1912 American Underslung ad.
In the late 1900s, the automotive industry in America was really taking off. Several startup corporations, including Ford, Cadillac and the American Motor Company of Indianapolis were becoming major players in an industry which would become one of the largest.
From 1906 to 1914, American of Indianapolis produced sporting cars that represented the upper-end of the industry. American described them as cars 'for the discriminating few', but really produced a range of cars to appeal to a wide customer base.
Designers Fred Tone and Harry Stutz designed American's first and very notworthy car, the Underslung Roadster. It sold alongside the more pedestrian Scout and a four seat Tourist as one of the first sports cars built in the US.
The Underslung received its name from it's unorthodox chassis layout, having axles above the frame, in a sense, flipped from the usual design. Attached by very long (36 in) leaf springs, these axles had to sit high in the car and demanded massive wheels to provide the necessary clearance. Despite the tall wheels, the chassis was one of the lowest in the industry.
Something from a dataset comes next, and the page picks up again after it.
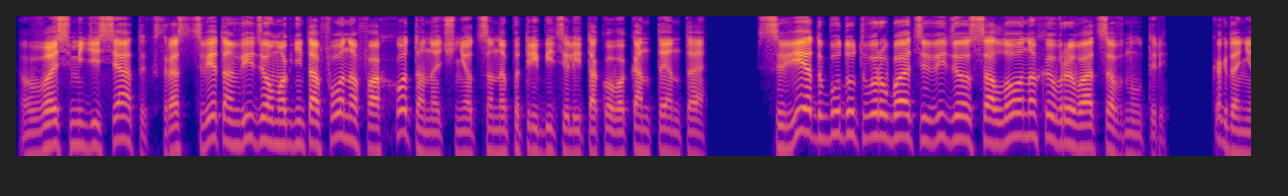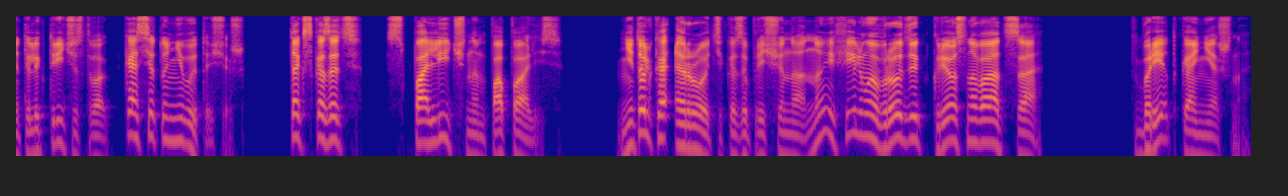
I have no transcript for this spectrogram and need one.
В 80-х с расцветом видеомагнитофонов охота начнется на потребителей такого контента. Свет будут вырубать в видеосалонах и врываться внутрь. Когда нет электричества, кассету не вытащишь. Так сказать, с поличным попались. Не только эротика запрещена, но и фильмы вроде «Крестного отца». Бред, конечно.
This low-slung design became the focus for most of the companies' advertising campaign.
Unfortunately, the Underslung was not a successful car on the track. Its large wheels, and high center of gravity, worsened by its raised engine sub frame, made for bad handling and frequent tire changes. Additionally, the eight liter engine did not produce the necessary power to complete with the aircraft engine specials at events like the Savannah Challenge Cup Race held in Georgia. However the design was good enough to boost sales and in that respect the Underslung was a success.
By 1912, the entire range of American cars featured the Underslung-type chassis and all adopted the Underslung name. At this time the company moved into more limited and expensive production, which, unfortunately, lead to it's demise. After producing 45 000 cars over eight years, American went bankrupt. While the Underslung design was not successful enough to save the company, it was a remarkable design which still carries the American Motor Companies' legacy.
(source: story by Richard Owen for Supercars)
Much of the material on this website is copyrighted. Original articles appearing herein are subject to copyright. Please don't copy stuff from the site without asking; it may belong to someone! Any trademarks appearing on this site are the sole property of the registered owners. No endorsement by trademark owners is to be construed. The products, brand names, characters, related slogans and indicia are or may by claimed as trademarks of their respective owners. Every effort has been made whenever possible to credit the sources. The use of such material falls under the Fair Use provisions of intellectual property laws.